_ABOUT THIS EXERCISE:_ Retype the data exactly, skipping any picture in it.

⁂

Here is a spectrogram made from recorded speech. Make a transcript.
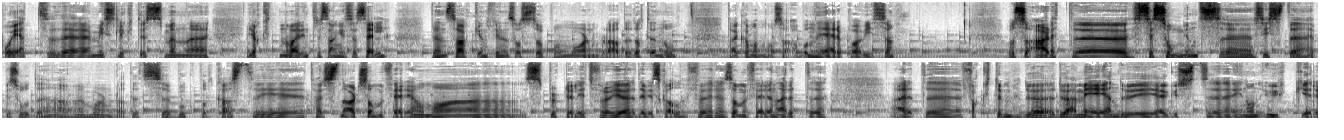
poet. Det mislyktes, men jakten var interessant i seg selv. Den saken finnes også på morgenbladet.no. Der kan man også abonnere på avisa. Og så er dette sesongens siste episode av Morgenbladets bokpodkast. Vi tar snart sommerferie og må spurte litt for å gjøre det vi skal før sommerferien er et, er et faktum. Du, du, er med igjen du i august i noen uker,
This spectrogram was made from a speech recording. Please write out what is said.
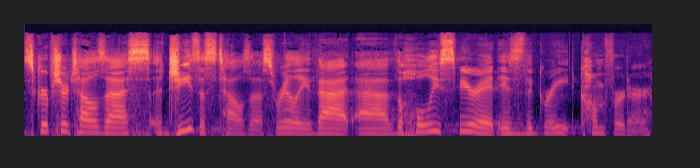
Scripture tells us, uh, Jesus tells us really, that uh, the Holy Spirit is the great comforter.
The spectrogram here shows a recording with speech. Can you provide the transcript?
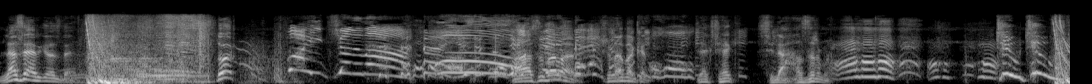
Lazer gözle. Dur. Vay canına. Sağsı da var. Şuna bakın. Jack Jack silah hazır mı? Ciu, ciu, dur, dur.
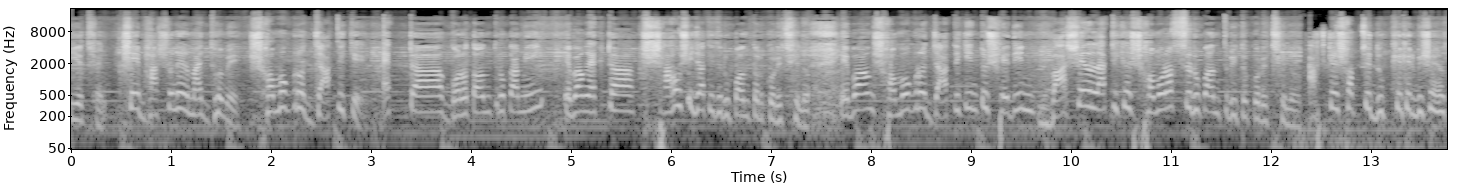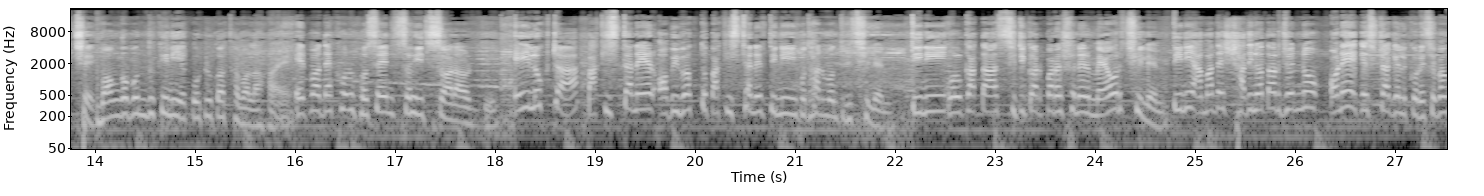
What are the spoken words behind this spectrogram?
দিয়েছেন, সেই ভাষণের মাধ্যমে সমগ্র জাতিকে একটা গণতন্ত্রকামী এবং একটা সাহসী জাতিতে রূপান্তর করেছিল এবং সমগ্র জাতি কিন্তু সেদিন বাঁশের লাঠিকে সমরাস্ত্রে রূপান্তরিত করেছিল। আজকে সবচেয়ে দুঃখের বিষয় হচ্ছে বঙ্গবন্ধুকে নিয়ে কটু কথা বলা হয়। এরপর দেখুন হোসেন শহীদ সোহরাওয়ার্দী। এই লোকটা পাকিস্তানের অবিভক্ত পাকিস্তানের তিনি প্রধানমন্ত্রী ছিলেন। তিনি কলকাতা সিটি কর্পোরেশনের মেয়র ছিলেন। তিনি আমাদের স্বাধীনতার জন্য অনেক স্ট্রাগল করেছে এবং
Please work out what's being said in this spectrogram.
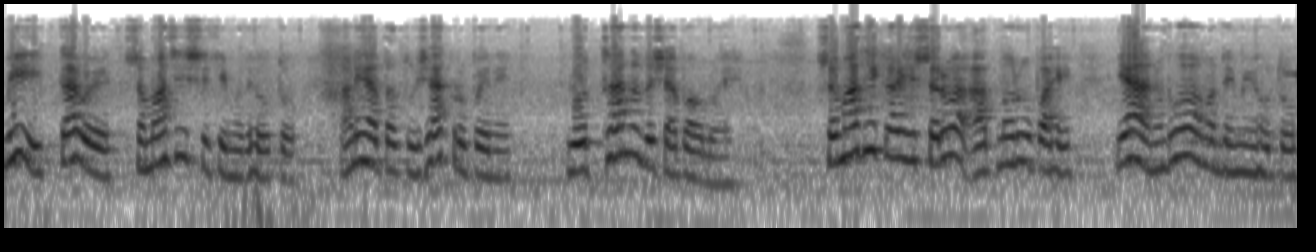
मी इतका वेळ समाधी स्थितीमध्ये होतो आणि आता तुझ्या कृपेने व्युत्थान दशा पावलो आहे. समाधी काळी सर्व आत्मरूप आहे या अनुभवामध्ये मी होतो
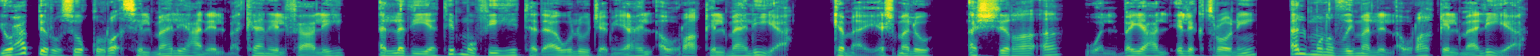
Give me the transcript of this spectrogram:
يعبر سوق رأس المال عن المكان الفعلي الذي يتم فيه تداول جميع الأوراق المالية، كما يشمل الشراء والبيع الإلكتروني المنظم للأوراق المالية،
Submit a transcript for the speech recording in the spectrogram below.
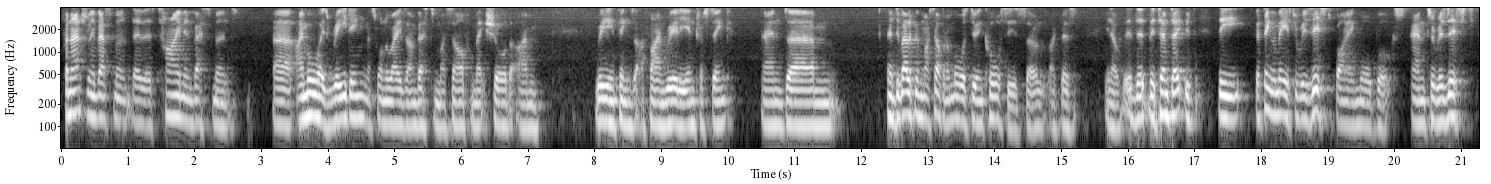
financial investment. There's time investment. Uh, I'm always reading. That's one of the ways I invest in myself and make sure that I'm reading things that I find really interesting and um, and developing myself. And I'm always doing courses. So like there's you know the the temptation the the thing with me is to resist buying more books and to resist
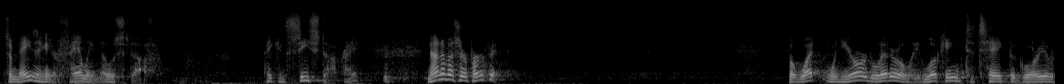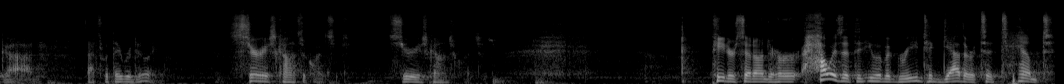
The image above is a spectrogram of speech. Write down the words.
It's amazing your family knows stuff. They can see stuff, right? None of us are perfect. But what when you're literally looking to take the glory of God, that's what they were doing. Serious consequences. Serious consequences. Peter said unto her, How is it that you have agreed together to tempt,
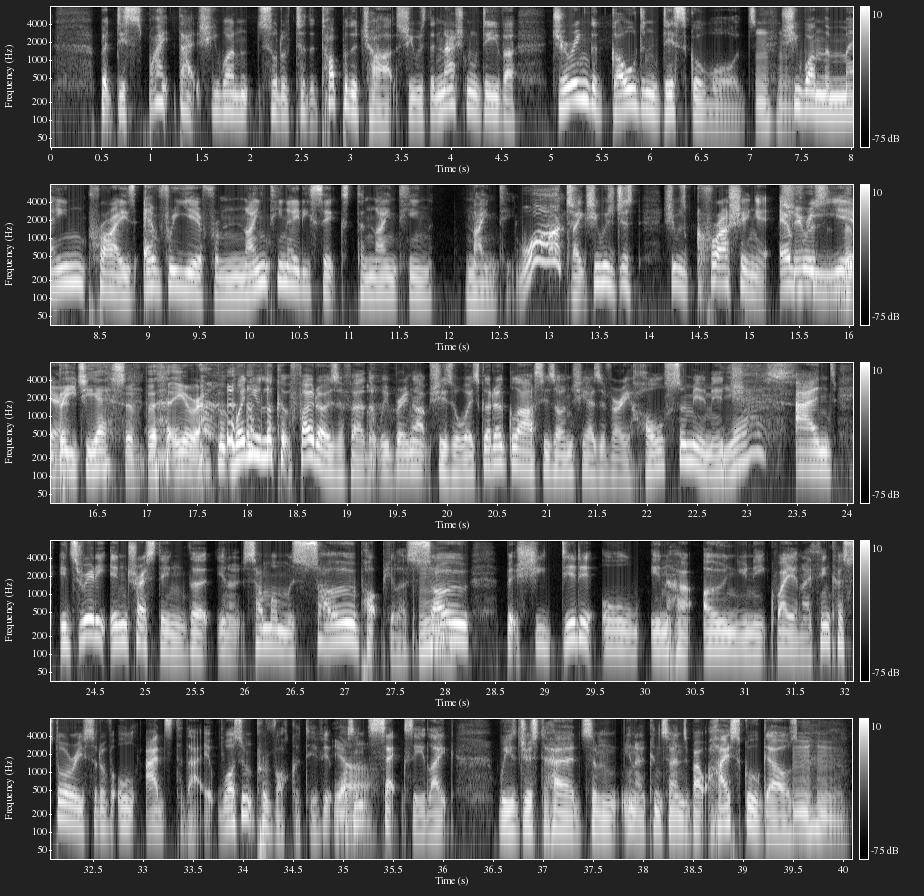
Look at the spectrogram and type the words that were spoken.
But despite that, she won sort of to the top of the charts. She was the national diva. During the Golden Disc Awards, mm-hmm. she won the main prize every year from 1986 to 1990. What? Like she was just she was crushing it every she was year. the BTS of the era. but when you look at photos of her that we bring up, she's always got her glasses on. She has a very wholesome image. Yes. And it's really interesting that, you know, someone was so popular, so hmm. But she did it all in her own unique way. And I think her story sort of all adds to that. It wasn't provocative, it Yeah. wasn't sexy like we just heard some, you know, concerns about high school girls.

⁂

_WRITTEN ANSWER:_
Here is a spectrogram made from recorded speech. Make a transcript.
poet. Det mislyktes, men jakten var interessant i seg selv. Den saken finnes også på morgenbladet.no. Der kan man også abonnere på avisa. Og så er dette sesongens siste episode av Morgenbladets bokpodkast. Vi tar snart sommerferie og må spurte litt for å gjøre det vi skal før sommerferien er et, er et faktum. Du, du, er med igjen du i august i noen uker,
This spectrogram was made from a speech recording. Please write out what is said.
Scripture tells us, uh, Jesus tells us really, that uh, the Holy Spirit is the great comforter.
The spectrogram here shows a recording with speech. Can you provide the transcript?
Lazer gözle. Dur. Vay canına. Sağsı da var. Şuna bakın. Jack Jack silah hazır mı? Ciu, ciu, dur, dur.
What are the spoken words behind this spectrogram?
দিয়েছেন, সেই ভাষণের মাধ্যমে সমগ্র জাতিকে একটা গণতন্ত্রকামী এবং একটা সাহসী জাতিতে রূপান্তর করেছিল এবং সমগ্র জাতি কিন্তু সেদিন বাঁশের লাঠিকে সমরাস্ত্রে রূপান্তরিত করেছিল। আজকে সবচেয়ে দুঃখের বিষয় হচ্ছে বঙ্গবন্ধুকে নিয়ে কটু কথা বলা হয়। এরপর দেখুন হোসেন শহীদ সোহরাওয়ার্দী। এই লোকটা পাকিস্তানের অবিভক্ত পাকিস্তানের তিনি প্রধানমন্ত্রী ছিলেন। তিনি কলকাতা সিটি কর্পোরেশনের মেয়র ছিলেন। তিনি আমাদের স্বাধীনতার জন্য অনেক স্ট্রাগল করেছে এবং
Please work out what's being said in this spectrogram.
मी इतका वेळ समाधी स्थितीमध्ये होतो आणि आता तुझ्या कृपेने व्युत्थान दशा पावलो आहे. समाधी काळी सर्व आत्मरूप आहे या अनुभवामध्ये मी होतो
Give me the transcript of this spectrogram:
يعبر سوق رأس المال عن المكان الفعلي الذي يتم فيه تداول جميع الأوراق المالية، كما يشمل الشراء والبيع الإلكتروني المنظم للأوراق المالية،
Submit a transcript for the speech recording in the spectrogram below.
financial investment. There's time investment. Uh, I'm always reading. That's one of the ways I invest in myself and make sure that I'm reading things that I find really interesting and um, and developing myself. And I'm always doing courses. So like there's you know the the temptation the the thing with me is to resist buying more books and to resist
The image above is a spectrogram of speech. Write down the words.
It's amazing your family knows stuff. They can see stuff, right? None of us are perfect. But what when you're literally looking to take the glory of God, that's what they were doing. Serious consequences. Serious consequences. Peter said unto her, How is it that you have agreed together to tempt,
Look at the spectrogram and type the words that were spoken.
But despite that, she won sort of to the top of the charts. She was the national diva. During the Golden Disc Awards, mm-hmm. she won the main prize every year from 1986 to 1990. What? Like she was just she was crushing it every she was year. the BTS of the era. but when you look at photos of her that we bring up, she's always got her glasses on. She has a very wholesome image. Yes. And it's really interesting that, you know, someone was so popular, so hmm. But she did it all in her own unique way. And I think her story sort of all adds to that. It wasn't provocative, it Yeah. wasn't sexy like we just heard some, you know, concerns about high school girls.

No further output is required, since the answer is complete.